Lake Oswego United Methodist Church offers a host of Adult programs to provide inspiration, support, and connection, as well as opportunities for spiritual growth and service.
This group meets on Sunday evenings from 7-8:30 to share Bible study, book discussions and fellowship.
The Craft Group began as an offshoot of the UMW, making handcrafted items to be sold at the annual bazaar. They meet on Wednesday mornings from 9:30 till 12:30 and, though they still make most of the items sold at the bazaar, they have a new mission! Since 2004, this dedicated group of ladies has been making Rag Dolls 2 Love and they have sent them all over the world to be enjoyed by children and adults living in poor, war-torn or disaster-stricken areas. These dolls have brought comfort, love and happiness to children at home and abroad.
Open Hearts is a group of women who meet every Thursday from 10:00am-12:00pm for study, fellowship and discussion. Topics may be presented by a speaker or video, or the group might do a book discussion. The leadership is shared and the topics are chosen by the group. All are welcome to come and enjoy this fun group of ladies who share laughter and snacks as well as joys and concerns.
The United Methodist Men meet on Sunday evenings from 7-8:30pm for Bible study and fellowship. They are a part of the national organisation of United Methodist Men whose vision is "To Help Men Grow In Christ, So Others May Know Christ."
For All Adults
All ages are welcome to enjoy a delicious lunch and warm fellowship at noon on the third Tuesday of every month. Sign up on the clipboard in the Fellowship Hall or by calling the church office at 503-636-8423. The cost is $4.00 per person.
The Sustainability Group works to help educate the congregation and the community about ways we can better care for our shared home, the Earth. They wrestle with the problem/challenge of sustainability and a wide range of partial solutions. As Methodists, they engage in this challenge in order to seek and offer morally sound solutions. They welcome the insights and input of all members of the congregation.
“Inclusiveness means openness, acceptance, and support that enables all persons to participate in the life of the Church, the community, and the world. Inclusiveness denies every semblance of discrimination. The services of worship of every United Methodist Church shall be open to all persons.”
Our committee advocates for radical hospitality and full inclusion in the church. We network with other United Methodist congregations, campus ministries, and church-related communities who have engaged in a process of study and discernment to become “welcoming and affirming,” accepting and including people of all sexual orientations and gender identities in the life of the church. Our members drafted the Statement of Welcome and Inclusivity adopted by our Church Conference in 2012.

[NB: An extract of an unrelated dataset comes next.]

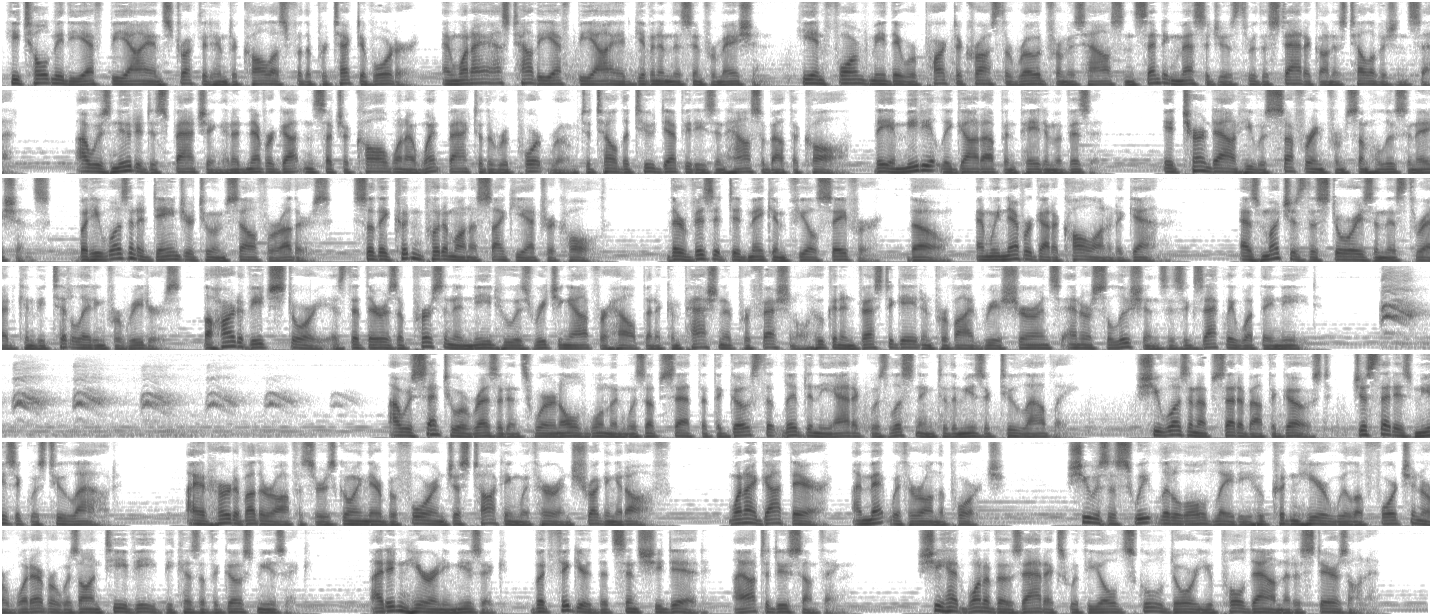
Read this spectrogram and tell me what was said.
He told me the FBI instructed him to call us for the protective order, and when I asked how the FBI had given him this information, he informed me they were parked across the road from his house and sending messages through the static on his television set. I was new to dispatching and had never gotten such a call when I went back to the report room to tell the two deputies in house about the call. They immediately got up and paid him a visit. It turned out he was suffering from some hallucinations, but he wasn't a danger to himself or others, so they couldn't put him on a psychiatric hold. Their visit did make him feel safer, though, and we never got a call on it again. As much as the stories in this thread can be titillating for readers, the heart of each story is that there is a person in need who is reaching out for help and a compassionate professional who can investigate and provide reassurance and or solutions is exactly what they need. I was sent to a residence where an old woman was upset that the ghost that lived in the attic was listening to the music too loudly. She wasn't upset about the ghost, just that his music was too loud. I had heard of other officers going there before and just talking with her and shrugging it off. When I got there, I met with her on the porch. She was a sweet little old lady who couldn't hear Wheel of Fortune or whatever was on TV because of the ghost music. I didn't hear any music, but figured that since she did, I ought to do something. She had one of those attics with the old school door you pull down that has stairs on it.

We work alongside other church leaders in making the church welcoming and accessible to persons of all abilities, and recently assisted in the installation of the T-Coil Hearing System in the sanctuary and in plans to improve accessibility for persons with limited mobility.
Forum on Poverty and Homelessness Provided
a Wealth of Information
On January 31, 2016, the Inclusiveness committee sponsored a “Walking in Someone Else’s Shoes” forum called “Experiencing Poverty & Homelessness.” The participants learned about factors contributing to and perpetuating homelessness. Mary Lee King, who works with the homeless, and Mary Alice Hunter, who has been homeless herself, described some experiences of one in this position.
There are usually multiple factors causing one to become homeless. It becomes a cycle which becomes more and more difficult to escape.
Housing and employment assistance are frequently targeted for addicts and alcoholics. A very high percentage of the poor & homeless are dealing with a mental illness.
The homeless are 16 times more likely to be shot by the police.
A criminal record, especially a felony, disqualifies you for virtually all housing and employment.
Once an individual or family becomes homeless, it is extremely difficult to break the cycle.
Being homeless becomes a full time effort. You stand in line for food, for a shower, and for a night of shelter. Without a home, individuals have no phone number and address to apply for employment or to receive assistance checks, continuing the cycle. If an affordable apartment can be found, the start up costs are prohibitive to someone who is unemployed or under employed. Deposits and first month’s rent can add up to $1,700+ to move in. The rental application itself costs $40 just to get you on the waiting list. And most subsidized housing lists are closed .
There are temporary shelters, but even the shelters have waiting lists, especially for women. Being on the streets, even staying in night shelters, is dangerous; one feels insecure.
King and Hunter say that our society criminalizes poverty. Our judgements and assumptions keep people down.
This moving presentation gave participants an opportunity to discuss homelessness and walk in the shoes of someone who has experienced it. This is one step towards the understanding it will take to address the problem.
Justice, Not Just Us: Racism in 2015